The Knowlton House started off as a classic farmhouse in rural Canada. After an expansion and renovation, the modest country home has been transformed into a stunning minimalist dwelling. The original gabled structure has been updated with a painted white facade and a corrugated metal roof. A simple form extends upward to take advantage of the views while minimizing disruption to the hilltop site. Clad in cedar, its charred finish gives its clean lines a rustic, weathered appearance and nods to the agricultural vernacular.
Built as a collection of small volumes, the House in a Park takes inspiration from its natural site. The structures follow the contour of the park-like plot and are connected by a continuous roof. Clad in natural stone, the organic facade helps to further blend the buildings into the landscape. Each one is freely arranged around a central courtyard, sharing access to the outdoor space as well as views of the surrounding mountains and Lake Zurich.
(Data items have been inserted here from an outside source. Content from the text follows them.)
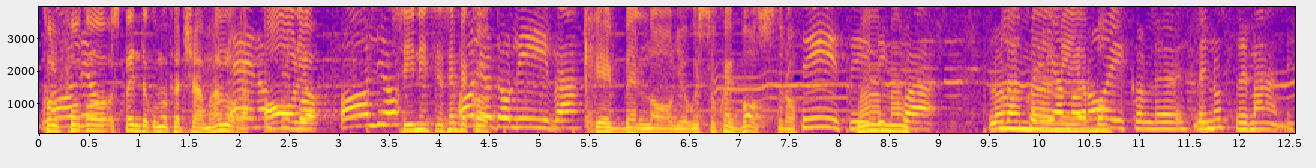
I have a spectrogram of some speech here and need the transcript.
col fuoco spento come facciamo? Allora, Eh, si olio. olio. Si inizia sempre olio con- d'oliva. Che bell'olio, questo qua è vostro. Sì, sì, Mamma di qua. Lo Mamma raccogliamo mia, noi con le, le nostre mani.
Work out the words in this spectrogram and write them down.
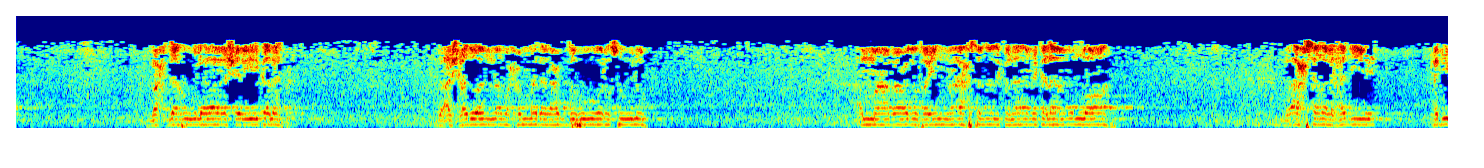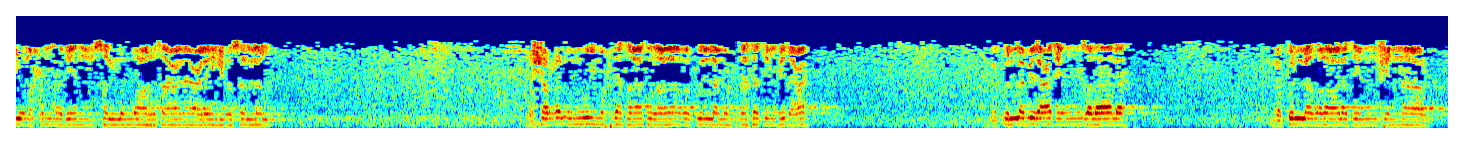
وحده لا شريك له. وأشهد أن محمدا عبده ورسوله. أما بعد فإن أحسن الكلام كلام الله. وأحسن الهدي هدي محمد صلى الله تعالى عليه وسلم. وشر الأمور محدثاتها وكل محدثة بدعة. وكل بدعة ضلالة وكل ضلالة في النار.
A muted palette creates a dreamy minimalist interior, a contrast to the rural scenery. Oil-rubbed wood and metal windows wash living spaces with natural light while framing in the dramatic vistas.
Suspended off a rocky bluff, the Nova Scotia Cliff House is a rustic seaside retreat. The simple cedar-clad box extends out over the bedrock and is perched off the ground by a galvanized steel pedestal. Comprised of just 960-square-feet, its interior maximizes living space with an open floor plan and double-height ceilings while exposed timber framing and steel beams create modern cabin vibes. This minimalist approach allows the focus to remain on the coastal landscape. Wrapped in south-facing windows, the glazing gives the sensation of floating above the seashore.